InfoQ: What makes a Jetty a useful server for developers (i.e. testing)?

Jetty is the already built into frameworks like GWT, scala/lift, grails, jruby and many more. So if you use those technologies, you get Jetty out of the box. The jetty-maven plugin is also another excellent developer tool that allows web applications to be run without assembling the components into a war file. Source files can be directly edited and the results tested without waiting for a war file to be built. The embedded nature of Jetty also makes it trivial to write a main that can be directly executed by your IDE, debugger and/or profiler.

InfoQ: What's unique about the way that Jetty handles client-server requests?

Jetty is now a second generation asynchronous server. We've been able to handle request asynchronously now for over 2 years and it is part of our core architecture. As other containers add support for asynchronous servlets, I think they are going to find that it is not as easy/simple as it looks. Our async HTTP engine has also be reused in our async HTTP client, so we can now scalable produce request and consume responses.
Also, as I've previously mentioned we handle requests with an extensible and pluggable handler mechanism, which allows the features of a web application to be individually omitted, used and/or extended.

InfoQ: What are some other examples of Jetty usage, big and small?

Our use companies like Zimbra/Yahoo means that Jetty is serving web mail to many millions of users. The embedding in the eclipse IDE means that jetty is run on the desktop of millions of developers. Jetty is used by hadoop map/reduce cluster which runs on thousand node clusters and holds the world record for sorting a terrabyte of data. We have J2ME ports and native cross compiles so we run on mobile phones, domestic routers and java cards! For a sample of other jetty powered projects see

InfoQ: What's the future/road map look like for Jetty?

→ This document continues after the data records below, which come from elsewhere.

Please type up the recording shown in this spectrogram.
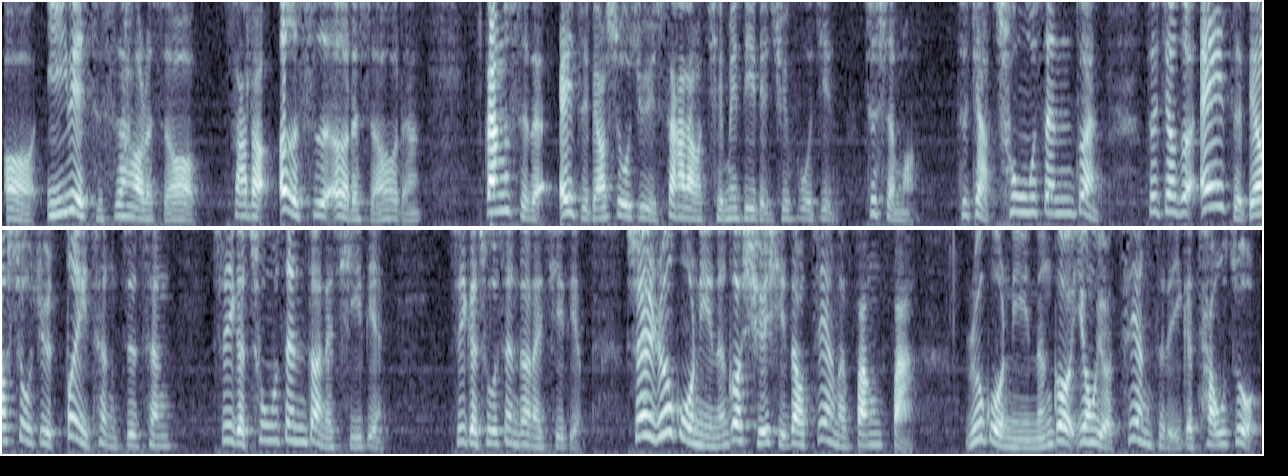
哦一月十四号的时候杀到二四二的时候呢，当时的 A 指标数据杀到前面低点区附近，这什么？这叫初升段，这叫做 A 指标数据对称支撑，是一个初升段的起点，是一个初升段的起点。所以如果你能够学习到这样的方法，如果你能够拥有这样子的一个操作，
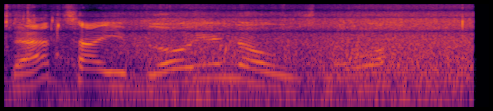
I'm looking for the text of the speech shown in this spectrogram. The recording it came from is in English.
That's how you blow your nose, Noah.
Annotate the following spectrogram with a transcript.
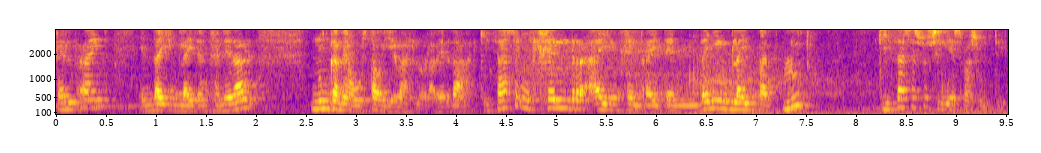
Hellraid, en Dying Light en general, nunca me ha gustado llevarlo, la verdad. Quizás en Hellraid, en, Hellraid, en Dying Light Bad Blood, quizás eso sí es más útil,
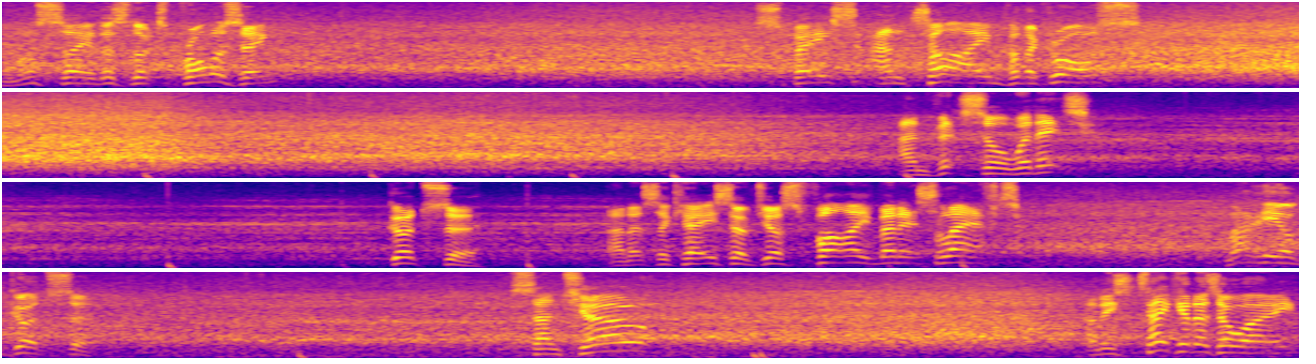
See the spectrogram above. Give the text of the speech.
I must say, this looks promising. Space and time for the cross. And Witsel with it. Götze. And it's a case of just five minutes left. Mario Götze. Sancho. And he's taken it away.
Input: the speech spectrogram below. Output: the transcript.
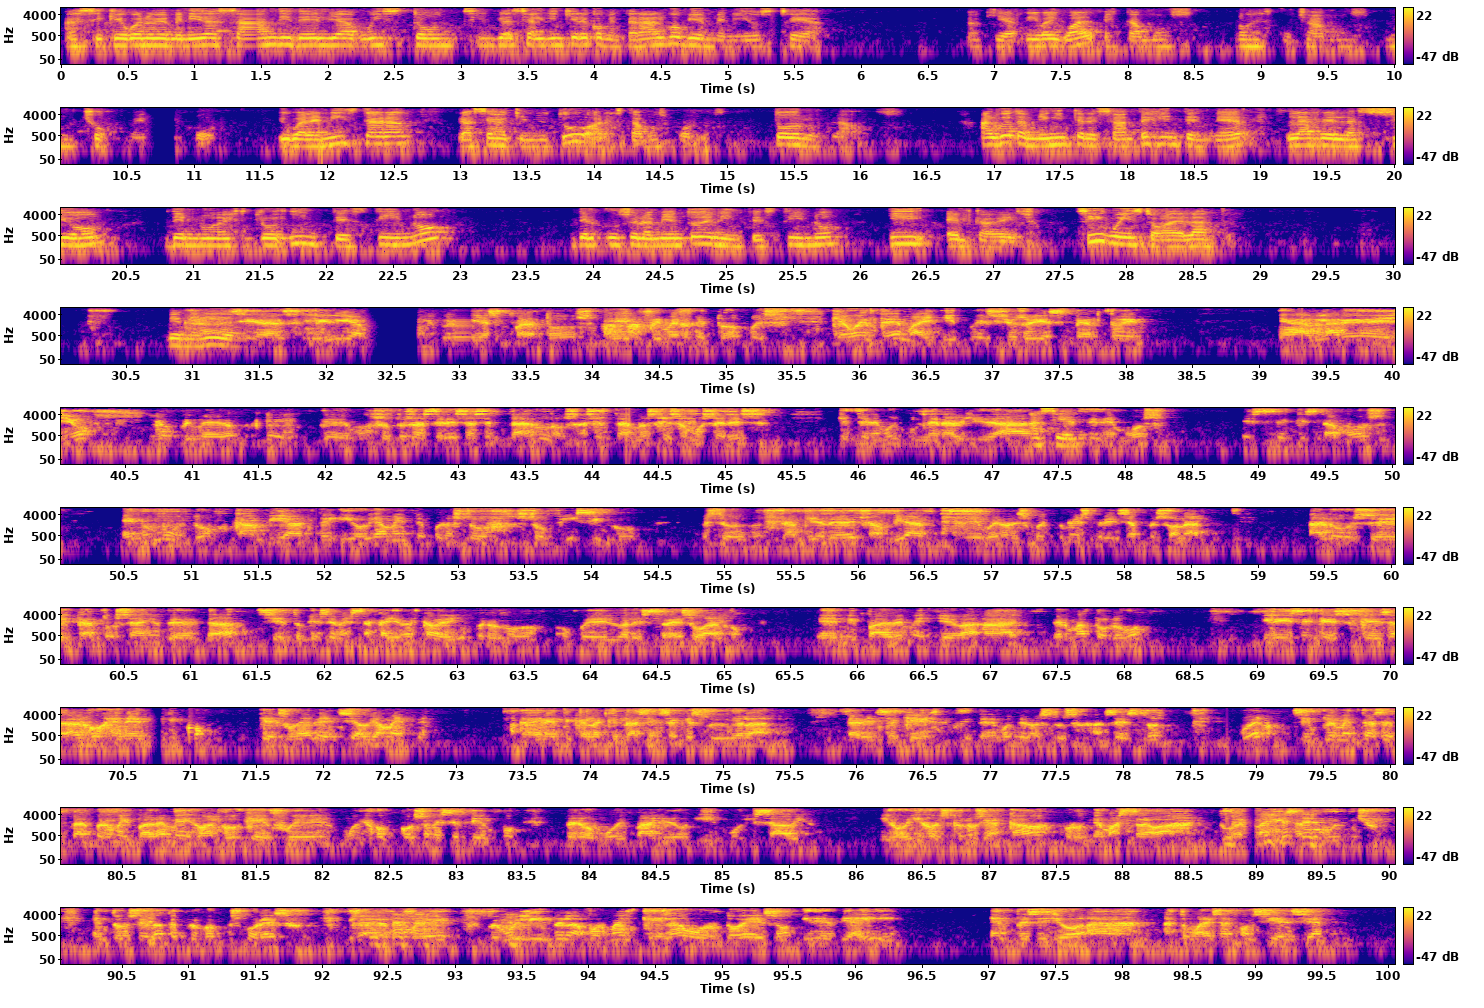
Así que bueno, bienvenida Sandy, Delia, Winston, Silvia, si alguien quiere comentar algo, bienvenido sea. Aquí arriba igual estamos, nos escuchamos mucho mejor. Igual en Instagram, gracias aquí en YouTube, ahora estamos por los todos los lados. Algo también interesante es entender la relación de nuestro intestino, del funcionamiento del intestino y el cabello. Sí, Winston, adelante. Bienvenido. Gracias, Lidia. Muy buenos días para todos. Eh, primero que todo, pues, qué buen tema y, pues yo soy experto en, en hablar de ello. Lo primero que debemos nosotros hacer es aceptarnos, aceptarnos que somos seres que tenemos vulnerabilidad, que tenemos, este, que estamos en un mundo cambiante y obviamente por nuestro, físico nuestro, también debe cambiar. Eh, bueno, les cuento mi experiencia personal. A los 14 eh, años de edad siento que se me está cayendo el cabello, pero no, no fue al estrés o algo. Eh, mi padre me lleva al dermatólogo y le dice que es, que es algo genético, que es una herencia obviamente. La genética es la, que, la ciencia que estudia la, herencia que, que, tenemos de nuestros ancestros. Bueno, simplemente aceptar, pero mi padre me dijo algo que fue muy jocoso en ese tiempo, pero muy válido y muy sabio. Dijo, hijo, es que uno se acaba por donde más trabaja, tú analizas mucho, entonces no te preocupes por eso. Y la verdad fue, fue muy lindo la forma en que él abordó eso y desde ahí empecé yo a, a tomar esa conciencia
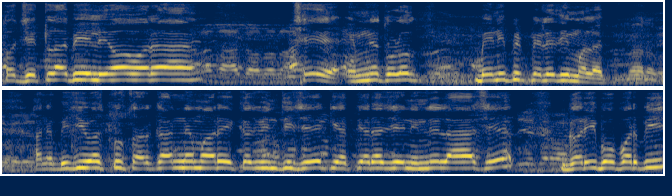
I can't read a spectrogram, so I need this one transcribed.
તો જેટલા બી લેવાવાળા છે એમને થોડોક બેનિફિટ પહેલેથી મળત. અને બીજી વસ્તુ સરકારને મારે એક જ વિનંતી છે કે અત્યારે જે નિર્ણય લાયા છે ગરીબો પર બી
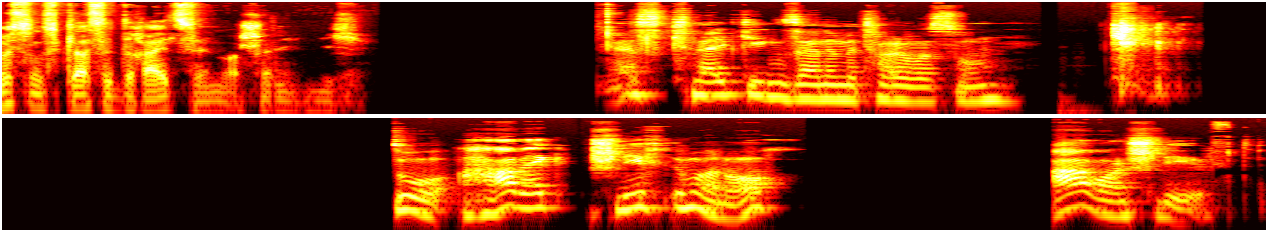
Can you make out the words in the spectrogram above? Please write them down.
Rüstungsklasse 13 wahrscheinlich nicht. Es knallt gegen seine Metallrüstung. So, Habeck schläft immer noch. Aaron schläft.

Jetty immediate road map is the get a jetty 7.0.0 release out, to complete our move to the eclipse foundation. Jetty 7 will support a lot of the features of servlet 3.0, but without using the new API or requiring java 1.6. Soon after jetty-7, we will release jetty-8 with will be servlet-3.0 and java 1.6 Jetty will also continue to innovate and track the innovations of others in the web 2.0 space. We are now adding support for Firefox 3.5 cross domain Ajax and will use that in cometd. We will soon be adding either WebSocket support and/or BWTP support. Good support of Google wave and associated protocols is also high on our agenda.

InfoQ: Are there any additional plans for Google/Jetty?

Google keep their plans pretty close to their chest, so we don't really know. We've had a bit of a chat to the App Engine developers at JavaOne and we opened the door to any feedback from them as to how to improve the embeddability and extensibility of Jetty.

In a follow-up discussion with the Webtide team, InfoQ also inquired about the decision SpringSource made to choose Tomcat over Jetty.

InfoQ: Any idea why SpringSource is changing Grails to use Tomcat as the default container instead of Jetty?

The reason given was that the grails lead developers feel they can get better "service" on issues from internal tomcat developers. I suspect this is really just about driving grails users towards a platform that SpringSource can sell support services for. We saw a similar thing with JBoss replacing Jetty with Tomcat several years ago when they hired some tomcat developers and ended the commercial arrangement with Mort Bay. It's a pity that such commercial arrangements are having such influence over technical decisions, but we do appear to be in phase where infrastructure projects are aggregating into application server centric groupings.
Grails will continue to support both jetty and tomcat integrations, but will move to tomcat hosting mode by default.

It seems like a decent conclusion especially with SpringSource's use/relationship with Tomcat.